  • ESAs Must Follow Landlord’s Pet Policies: Under federal law, landlords can’t discriminate against people who have ESAs, regardless of their pet policy, which brings us to our next point.

Renting a Property With an Emotional Support Cat

Emotional support cats don’t have the same protection as service animals, such as being able to fly with their owner for free. However, they still have a place in the law.

Federal law protects people with disabilities to have emotional support cats when renting a property. The Fair Housing Act (FHA) clearly states that landlords can’t discriminate against tenants with an emotional support animal.

Even if the building has a strict no-pet policy, you can rent a property and keep your emotional support cat. Furthermore, landlords can’t request an extra deposit or a fee for an emotional support animal like they can for an ordinary pet.

However, your landlord is likely to ask for proof of your cat’s ESA status – make sure to have the ESA letter ready.

Flying With an Emotional Support Cat

cat on yellow suitcase

The rules for flying with an emotional support animal are straightforward but due to outdated information revolving around the internet, it can get confusing.

The Air Carrier Access Act allowed emotional support animals to fly with their owners for free in the past. That changed on December 2, 2020. With the revised law, the Department of Transportation now only requires airlines to accept service animals to fly with their owners.

Since emotional support cats can’t be service animals, they must follow the airline’s pet policies. Luckily for emotional support cat owners, most cats are far below the weight limit to fly in the cabin, which is often 20 pounds. You can fly with your emotional support cat in the cabin for a modest fee and by booking in advance.

However, you can’t take your cat out of their carrier bag during the flight. The airline may also not accept your emotional support cat if there are too many pets in the cabin.
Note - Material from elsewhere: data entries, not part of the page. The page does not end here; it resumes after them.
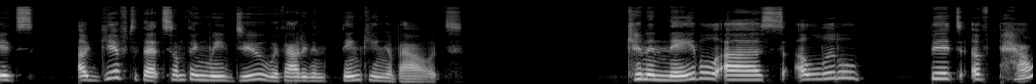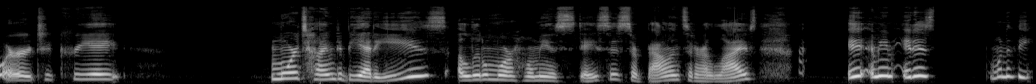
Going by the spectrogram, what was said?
It's a gift that something we do without even thinking about can enable us a little bit of power to create more time to be at ease, a little more homeostasis or balance in our lives. It, I mean, it is one of the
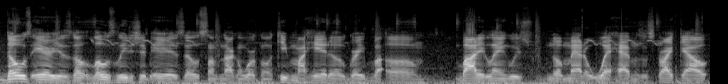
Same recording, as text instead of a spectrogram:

To make sure everything goes smoothly before and after your flight with an emotional support cat, consider the following tips.
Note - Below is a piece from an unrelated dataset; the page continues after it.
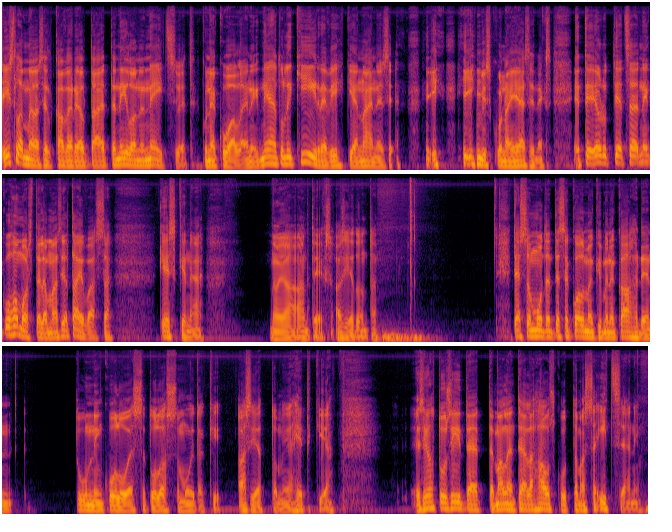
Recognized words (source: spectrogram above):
islamilaisilta kavereilta, että niillä on ne neitsyet, kun ne kuolee. Niin nehän tuli kiire vihkiä nainen se, ihmiskunnan jäseneksi. Että joudut, tietysti, niin kuin homostelemaan siellä taivaassa keskenään. No ja anteeksi, asiatonta. Tässä on muuten tässä 32 tunnin kuluessa tulossa muitakin asiattomia hetkiä. Ja se johtuu siitä, että mä olen täällä hauskuuttamassa itseäni –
7 Tips for Flying With Your Emotional Support Cat

  • Book tickets in advance
  • Have your emotional support cat’s paperwork ready
  • Check airline’s pet carrier requirements
  • Pack essential supplies
  • Arrive at the airport early
  • Avoid feeding four to six hours before the flight
  • Check special requirements for international flights (vaccines, titer test, etc.)
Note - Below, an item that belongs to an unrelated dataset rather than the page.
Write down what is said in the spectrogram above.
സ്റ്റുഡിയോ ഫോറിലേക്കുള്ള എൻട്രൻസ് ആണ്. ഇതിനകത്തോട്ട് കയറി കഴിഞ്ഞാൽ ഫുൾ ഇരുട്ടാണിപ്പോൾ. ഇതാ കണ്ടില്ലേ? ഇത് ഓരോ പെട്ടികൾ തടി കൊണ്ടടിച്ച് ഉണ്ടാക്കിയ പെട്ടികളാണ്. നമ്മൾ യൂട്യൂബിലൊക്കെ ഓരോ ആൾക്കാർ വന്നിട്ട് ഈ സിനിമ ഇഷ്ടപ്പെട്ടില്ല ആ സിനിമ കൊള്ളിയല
What Is the Best Cat Breed for an ESA?

There isn’t one cat breed that fits every individual seeking an emotional support cat. Different cat breeds have varying personalities, temperaments, energy levels, and sizes.

Finding the best cat breed for an ESA depends on your individual preferences. Still, ragdoll, Maine coon, Siamese, British shorthair, Manx, and Sphynx are among the popular emotional support cat breeds.

Can Cats Understand Our Emotions?

Cats are instinctively observant and perceptive animals that can detect changes in a human’s emotions. Although they may not understand the complexity of our feelings, they can sense depression or sadness and may curl up next to you, purr, or rub against you to provide comfort.

Does Cat Purring Help With Depression?

Cat purring has proven to be beneficial to humans as it is to cats. Their soft rumble has been shown to relax humans and promote the release of endorphins. It’s an effective mood booster that can help with depression and immediately reduce stress.

Emotional Support Cats Are Amazing

Emotional support cats are wonderful four-legged creatures. Cats are sensitive to our emotions and consider their fur parents a part of their colony. Naturally, they want to ensure our well-being.

Although they can’t perform the tasks of service animals, emotional support cats improve the quality of their owner’s life by reducing stress and anxiety. Plus, they don’t expect much from their owner. As long as they have a full belly and receive compassion, they will stay by their owner to provide emotional support.

You can obtain an ESA letter from your licensed mental health professional or book an online consultation with us to help you get your ESA letter for your cat ASAP.